In the past decade, American aversion of and hostility toward Islam and its followers have promoted campaigns of exclusion. We have seen protesters object the erection of a community center in New York City, politicians denounce those who seem sympathetic to the Muslim world, and pastors malign the Qur'an as a book of enmity and terror. Famous political commentators have announced to the world that "10 percent of Muslims are terrorists," and rather than admonishing these commentators, their producers have only written in support of such claims. However, while the vilification of all that represents Islam seems to permeate almost every discourse in America, we have neglected to scrutinize our own rebels.
On the frigid morning of Dec. 3, 2010, The Westboro Baptist Church demonstrated in front of Hillel at Harvard College. A multitude of students, faculty, and staff gathered in front of four-year-olds holding signs that read, "God hates fags" "Your Rabbi is a whore" and "Pray for more dead soldiers." Fred Phelps's church has picketed Jewish centers, high schools, and soldiers' funerals across America. In the wake of the shootings in Arizona, the WBC promised to protest the funeral of nine-year-old Christina, a little girl interested in public service. Yet, we insist the terrorists are in the Middle East while in truth, those who preach hatred at home have caused more danger and hostility. Every day, I am disturbed by the rhetoric against some religions while the same rhetoricians praise divisive Christian fundamentalist who have polarized our country to dangerous levels. We harbor our own evil-doers in the United States: those who picket little girls' funerals, those who incite anger by promoting Qur'an-burning events, and those who use hatred and bigotry rather than love and reason to argue against abortion, same-sex marriage, and legalizing undocumented children devoted to this country. A few days ago, a man in his late 20s told me he disliked and distrusted all Muslims because "they bombed us in 9/11." Muslims did not bomb us. Fanatics did. Extremists did. Just as the Ku Klux Klan employed Christianity to validate its violent enterprise, so did those who so callously attacked America in 9/11 used Islam to validate their malevolence.

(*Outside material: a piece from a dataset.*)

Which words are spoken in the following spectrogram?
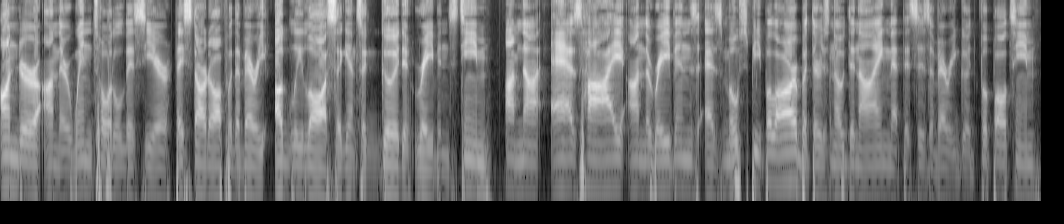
under on their win total this year. They start off with a very ugly loss against a good Ravens team. I'm not as high on the Ravens as most people are, but there's no denying that this is a very good football team.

In the last few years, I have become a more faithful, though disappointed, Christian. I have faith in the power of love and unity that our Lord taught us, but I am scared of Christian dogmatism eroding the message of Jesus Christ. Where is the compassion? What of the love for those who differ from us? I am hopeful that the Bible may serve as guidance for peace, but I am also afraid of its being used as a tool to promote odium. The late Reverend and theologian Peter Gomes argued that Christian churches today are not engines of change, but engines of conservatism. How far, I wonder, can this conservatism take us?
I am a Divinity School student who studies religion not only to strengthen my faith but also my theological understanding of Christianity so that one day I may encourage dialogue that is uniting, not divisive. In light of the commentator's statements about Islam and the encounter with Phelps's church, I wonder whether more people would benefit from learning the tenets of the world's religions.

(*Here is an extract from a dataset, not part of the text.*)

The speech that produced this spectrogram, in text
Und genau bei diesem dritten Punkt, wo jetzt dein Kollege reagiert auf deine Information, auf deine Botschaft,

Already, though, views have begun to change -- slowly but decidedly. As the picketers held signs, the rest of us sang songs of praise and love. A few minutes into the protest, my boyfriend and I held hands and walked to our room. On one side, I read the signs, "God hates fags" "AIDS is God's punishment." On the other side, a police officer smiled and took off his hat as Yiannis and I crossed the street. At that moment, I looked down at our grasp and reflected: perhaps, hatred can be combated with love; perhaps, there is still hope for God's message.
Photography courtesy of Joey Horton